Emotional Affairs, part 2
I got a lot of feedback after last week’s Live on Emotional Affairs. Apparently, that hit home for a lot of people, so I’d like to expand on that a little today. I want to talk more about the hurt partner today.
Being the hurt partner sucks. There are no two ways around it. It just hurts. And the bigger the indiscretion, the greater the pain. You feel hurt, betrayed, angry.
But it’s tricky, right? I’ll explain why in a moment. But right now, let me say that you are not responsible for your partner’s behavior. Never. Ever. You and your partner both have choices, and each is only responsible for his or her own choices. So, the betrayed partner never causes an affair. Again, never. Ever.
I talked last week about how, if you are the wayward spouse, you need to end your emotional affair and start to work on your primary relationship. New relationships or flirty friendships can bolster your ego, but that is a fleeting and sometimes irresponsible way to feel good. You are the one who is responsible for your own self esteem. You need to find ways to feel good about yourself. Learn something new, find a hobby, congratulate yourself for a job well done. Get your depression treated. Speak kindly to yourself. There are a lot of things you can do to that end.
And you are also absolutely responsible for speaking you mind within your relationship. It is your responsibility to bring your authentic self to your relationship. Even when it is difficult, or your partner disagrees, you still have to do it. Keeping silent or turning outside the relationship eventually makes things worse.
But I also want to tell you what wayward spouses tell me, consistently.
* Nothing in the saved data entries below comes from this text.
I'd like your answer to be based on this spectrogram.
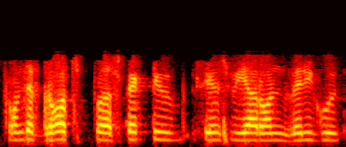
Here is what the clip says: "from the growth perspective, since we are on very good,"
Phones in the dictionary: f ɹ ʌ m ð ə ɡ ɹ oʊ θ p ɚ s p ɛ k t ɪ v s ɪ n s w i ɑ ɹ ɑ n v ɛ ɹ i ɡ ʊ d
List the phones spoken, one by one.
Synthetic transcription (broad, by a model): f ɹ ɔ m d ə ɡ ɹ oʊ s p ɚ s p ɛ k t ɪ v s ɪ n s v i ɑ ɹ ɑ n v ɛ ɹ i ɡ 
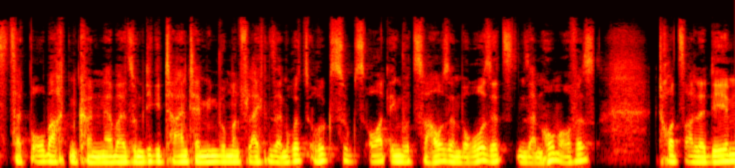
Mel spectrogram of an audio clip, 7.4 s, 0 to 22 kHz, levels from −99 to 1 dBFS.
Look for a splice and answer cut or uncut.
uncut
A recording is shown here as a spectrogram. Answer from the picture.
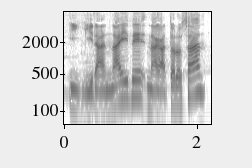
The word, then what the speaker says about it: Ijiranaide Nagatoro-san: なだけ台無しにしたいの石だ石だ石だね君にだけまだ知らない青い春目覚め Escucharon Easy Love de Sumire y la serie es Ijiranaide Nagatoro-san o como Déjame en paz Nagatoro-san, aunque yo no sé japonés y no sé si lo estoy diciendo bien. – Sí, no te preocupes, súper bien tu pronunciación.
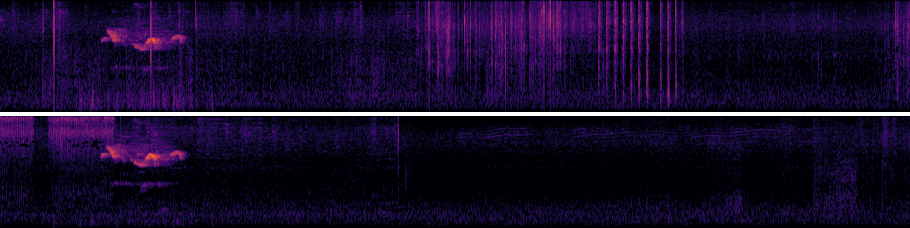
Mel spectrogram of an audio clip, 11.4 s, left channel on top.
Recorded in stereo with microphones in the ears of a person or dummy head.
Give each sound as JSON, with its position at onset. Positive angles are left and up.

I will let you in on the secrets that lead to indiscretions. They say, “He listens. I feel like I can tell him anything” or “she makes me feel special” or “It’s so easy with (the affair partner). I feel like I can be myself and I feel like my spouse is so critical.”
Ouch. That, right there, is the tricky part. If you are the betrayed partner, especially if there was a major transgression, the last thing you want to be is loving, forgiving and empathetic. Because you are not the one who stepped out of bounds. You are not the one who broke the rules. You deserve all of the kindness and your partner is the one who needs to be remorseful, who needs to change.
And I agree with that, 100%. Except that, eventually, that is just not effective. At some point, usually both people need to change. And that seems not fair at all. It’s like this giant double whammy. First, you get hit in the head and punched in the gut and now I’m telling you that you have to learn how to be more agile, so you don’t get hit again. Not fair!
No, it’s not very fair. It’s not. The whole situation is not fair. Either you both stay the same, which is a lose-lose. Or you both have to change. If both of you change, the change frequently becomes a win-win. But, let’s be honest, when you are angry, hurt and betrayed by your partner, the last thing you want is for your partner to win. Because, even if you get to “win” too, it feels like a loss.
But, when you are ready, you really need to take a look at yourself too. It’s not easy. You have to give up being 100% right and who wants to do that? But I hope that you will because the prize is worth it. The prize is a way better relationship than you had before.
So, if you are ready, here are the two biggest things I think you should look to evaluate and possibly improve.
- Although, you are not responsible for your partner’s self-esteem, you can honestly ask yourself, “How critical am I?” Do I appreciate what my partner brings to the table or am I always finding fault?” If you are critical, make a concerted effort to be less so. And when you do need to lodge a complaint, do it about the behavior, not the person. Tell your partner you are angry because you wanted him to do the dishes, don’t call him thoughtless and lazy.
- And secondly, be a good listener. Strive to understand your partner’s point of view. Mathematician and psychologist, Anatol Rapoport developed rules for a good discourse. One of them is that you should attempt to re-express your opponent’s position so clearly, vividly, and fairly that your target says, “Thanks, I wish I’d thought of putting it that way.” That’s the kind of listener you should strive to be. You don’t have to agree with your partner, but your partner needs to be able to feel like you understand it from his or her point of view.
So, if you are the hurt partner, I’m sorry. It sucks. It’s not fair and you are definitely not responsible for your partners indiscretions. But you are responsible for the self that you bring to the relationship. So, when you are ready, take a look at yourself. Be gentle, it’s not easy. But, if you are willing to change, it’s possible that you could have an amazing win-win relationship on your hands.